Good fertilizers would be to add nitrogen-rich amendments such as blood meal, or a composted manure to the soil. You can also apply a timed-release vegetable food such as 14-14-14 according to label directions. However make sure that you work the fertilizer into the soil thoroughly before planting. If you want a jump start boost you can use liquid starter fertilizer such as fish emulsion or 20-20-20 at planting. Make sure to follow the directions and dilute according to label.
You should fertilize plants again with a liquid fertilizer such as fish emulsion or 20-20-20 soon after they begin to develop their new leaves and again when they start forming their heads.
To be sure about pH, test the soil with a pH meter. Apply fertilizer and lime using the results of the soil test as a guide.
- Soil pH is a measurement of the number of Hydrogen ions present in the soil solution along with as the acidity of the soil.
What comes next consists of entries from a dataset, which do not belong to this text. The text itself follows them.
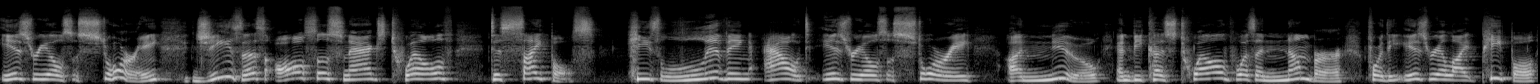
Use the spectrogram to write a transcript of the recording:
Israel's story, Jesus also snags 12 disciples. He's living out Israel's story anew. And because 12 was a number for the Israelite people,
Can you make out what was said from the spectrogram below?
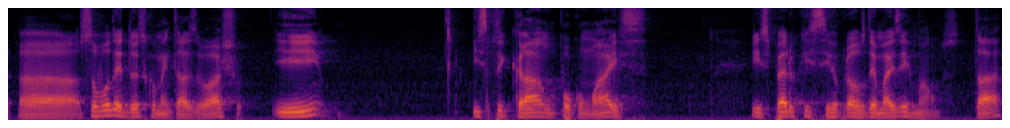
Uh, só vou ler dois comentários, eu acho. E explicar um pouco mais e espero que sirva para os demais irmãos, tá?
When the soil pH is too acidic the nutrients that are present in the soil become locked-up or unavailable (low pH) or alkaline (high pH).
- Correcting the pH has the same effect as applying fertilizer as it unlocks plant nutrients already present.
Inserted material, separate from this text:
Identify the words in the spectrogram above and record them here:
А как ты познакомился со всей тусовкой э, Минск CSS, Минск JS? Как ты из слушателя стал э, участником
- In the garden some garden plants thrive in acidic soils while others prefer an alkaline soil.
- The acidity or alkalinity of soil is a measurement by pH (potential
Hydrogen ions). pH is a way to measure the amount of lime (calcium) contained in your soil, and the type of soil that you have.
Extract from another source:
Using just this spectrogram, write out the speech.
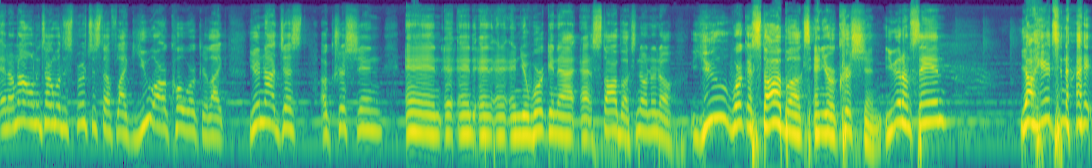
And, I'm not only talking about the spiritual stuff. Like you are a coworker. Like you're not just a Christian and and and and, and you're working at, at Starbucks. No, no, no. You work at Starbucks and you're a Christian. You get what I'm saying? Y'all here tonight?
To Measure Soil pH
It is recommended that you use a relatively inexpensive, and follow the manufacturers instructions when testing the pH Level of your Gardens soil.
To raise or lower the pH level in the soil either Limestone or Sulfur is utilized.
Other materials will accomplish the same results; however the two that are listed are the most commonly used.
Limestone is added to the soil to raise the pH level because limestone is essentially calcium and calcium reacts with water in the soil to yield hydroxyl ions .. a process known as, hydrolysis = thus the pH level in the soil is raised.
Sulfur reacts with bacteria in the soil and produces sulfuric acid, which releases hydrogen ions thus causing the soil to become more acidic =the pH level is lowered.
Application Of Lime (To Raise Soil pH)
To increase your pH by 1.0 point and make your soil more alkaline.
- Add 4 ounces of hydrated lime per square yard in sandy soils
- Add 8 ounces of hydrated lime per square yard in loamy soils
- Add 12 ounces of hydrated lime per square yard in clay soils
- Add 25 ounces of hydrated lime per square yard in peaty soils
- The addition of ash, bone meal, or crushed oyster shells will also help to raise soil pH levels.
Application of Sulfur (To Lower Soil pH)
If your soil needs to be more acidic, sulfur will lower the pH if it is available.
To reduce the soil pH by 1.0 point
Remember, Cauliflower plants need an even moisture supply to avoid stress. And stress causes ugly plants.
Another tip for keeping the heads white would be when the cauliflower heads are at least 2 inches wide, you may want to pull the leaves up over the little head and close them with a clothespin or something that will keep it closed. This will shade the head and ensure it will be whiter and tender at harvest, the term is (called blanching). Most Cauliflowers are suppose to self blanch in which the leaves naturally curl over the head, but do watch them as they often need the help of someone to help this process out.
Usually the heads will be ready in about a week or so after you tie up the leaves. It is important to leave the heads to grow as long as it can stay compact and try to keep it so it can grow to 5-6 inches in diameter. If however the head begins to open up or separate in any way, cut it from the plant at the base of the neck no matter how small it is because at this point it will only decline in quality. You can keep the head in the refrigerator for at least 2 weeks.
- Mix in 1.2 oz of ground rock sulfur per square yard if the soil is sandy
- Mix in 3.6 oz per square yard for all other soils.
- Composted leaves, wood chips, sawdust, leaf mold and peat moss, will also help to lower the soil pH.